Task item = Return all lines of the data in which the string "this" occurs.

Stored data
Start of Block

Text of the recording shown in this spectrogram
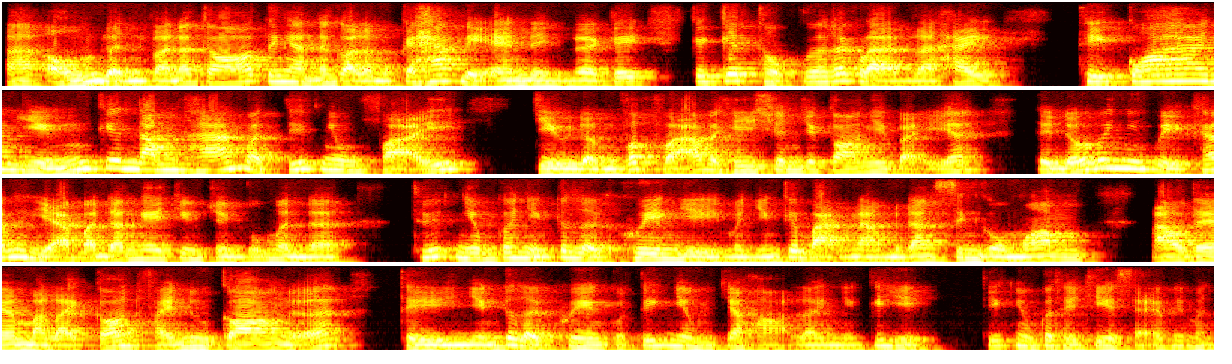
à, ổn định và nó có. Tiếng Anh nó gọi là một cái happy ending. Cái cái kết thúc nó rất là là hay thì qua những cái năm tháng mà Tuyết Nhung phải chịu đựng vất vả và hy sinh cho con như vậy á thì đối với những vị khán giả mà đang nghe chương trình của mình à, Tuyết Nhung có những cái lời khuyên gì mà những cái bạn nào mà đang single mom out there mà lại có phải nuôi con nữa thì những cái lời khuyên của Tuyết Nhung cho họ là những cái gì? Tuyết Nhung có thể chia sẻ với mình.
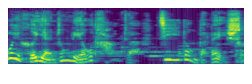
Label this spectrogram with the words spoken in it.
为何眼中流淌着激动的泪水？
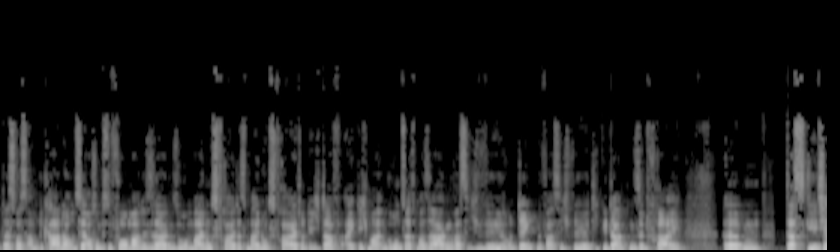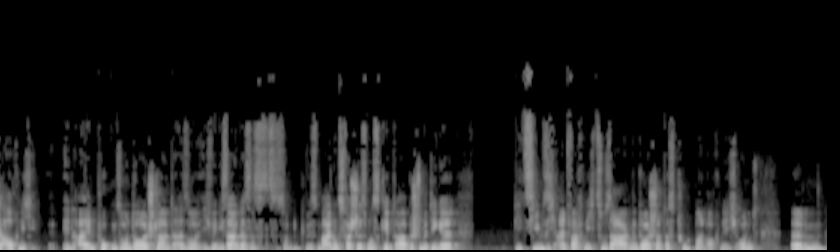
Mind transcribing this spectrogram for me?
das, was Amerikaner uns ja auch so ein bisschen vormachen, sie sagen so, Meinungsfreiheit ist Meinungsfreiheit und ich darf eigentlich mal im Grundsatz mal sagen, was ich will und denken, was ich will. Die Gedanken sind frei. Ähm, das gilt ja auch nicht in allen Punkten so in Deutschland. Also ich will nicht sagen, dass es so einen gewissen Meinungsfaschismus gibt, aber bestimmte Dinge, die ziehen sich einfach nicht zu sagen in Deutschland. Das tut man auch nicht. Und ähm,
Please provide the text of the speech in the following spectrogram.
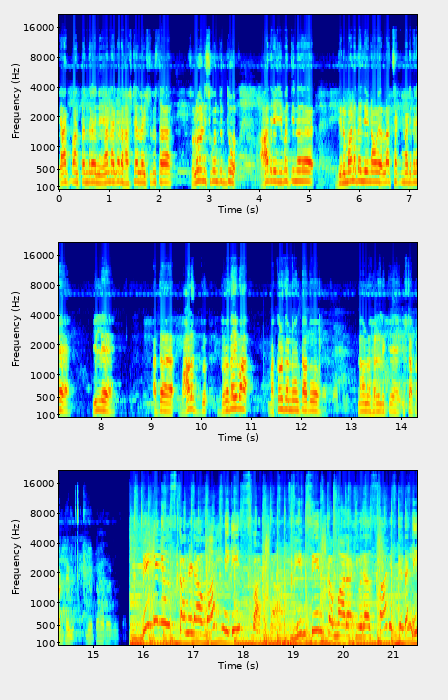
ಯಾಕಪ್ಪ ಅಂತಂದರೆ ನಯಾನಗರ ಹಾಸ್ಟೆಲ್ ಇಷ್ಟು ದಿವಸ ಸುಲೋ ಅನಿಸ್ಕೊಂಡಿದ್ದು. ಆದರೆ ಇವತ್ತಿನ ದಿನಮಾನದಲ್ಲಿ ನಾವು ಎಲ್ಲ ಚೆಕ್ ಮಾಡಿದರೆ ಇಲ್ಲಿ ಅದ ಭಾಳ ದುರದೈವ ಮಕ್ಕಳದು ಅನ್ನುವಂಥದ್ದು ನಾನು ಹೇಳಲಿಕ್ಕೆ ಇಷ್ಟಪಡ್ತೇನೆ. ಬಿಕೆ ನ್ಯೂಸ್ ಕನ್ನಡ ವಾಹಿನಿಗೆ ಸ್ವಾಗತ. ಭೀಮ್ಸೇನ್ ಕಮ್ಮಾರ ಇವರ ಸಾಹಿತ್ಯದಲ್ಲಿ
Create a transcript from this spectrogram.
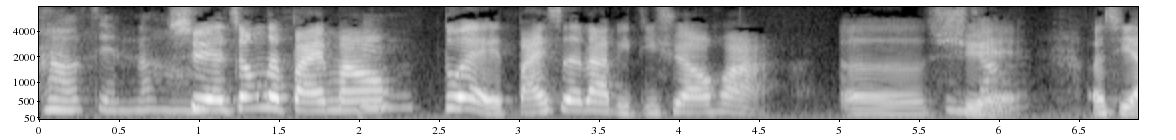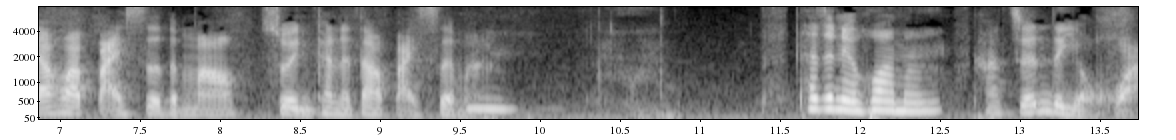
好简陋。雪中的白猫，对，白色蜡笔的确要画呃雪，而且要画白色的猫，所以你看得到白色吗？他真的有画吗？他真的有画，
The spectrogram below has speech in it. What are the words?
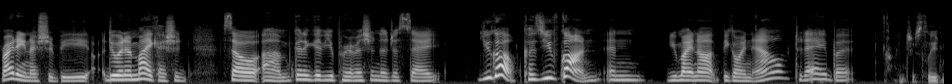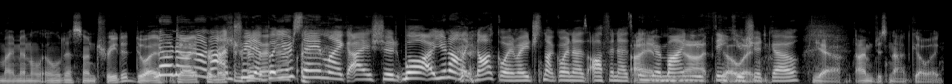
writing i should be doing a mic i should so i'm um, gonna give you permission to just say you go because you've gone and you might not be going now today but I can just leave my mental illness untreated. Do I? no, do no, I no, not untreated. But now? you're saying like I should. Well, you're not like not going, right? You're just not going as often as in your mind you think you should go. Yeah, I'm just not going.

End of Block

Response =
Text of the recording shown in this spectrogram
Label this spectrogram with the words spoken in it.
Mind transcribing this spectrogram for me?
Create a transcript from this spectrogram.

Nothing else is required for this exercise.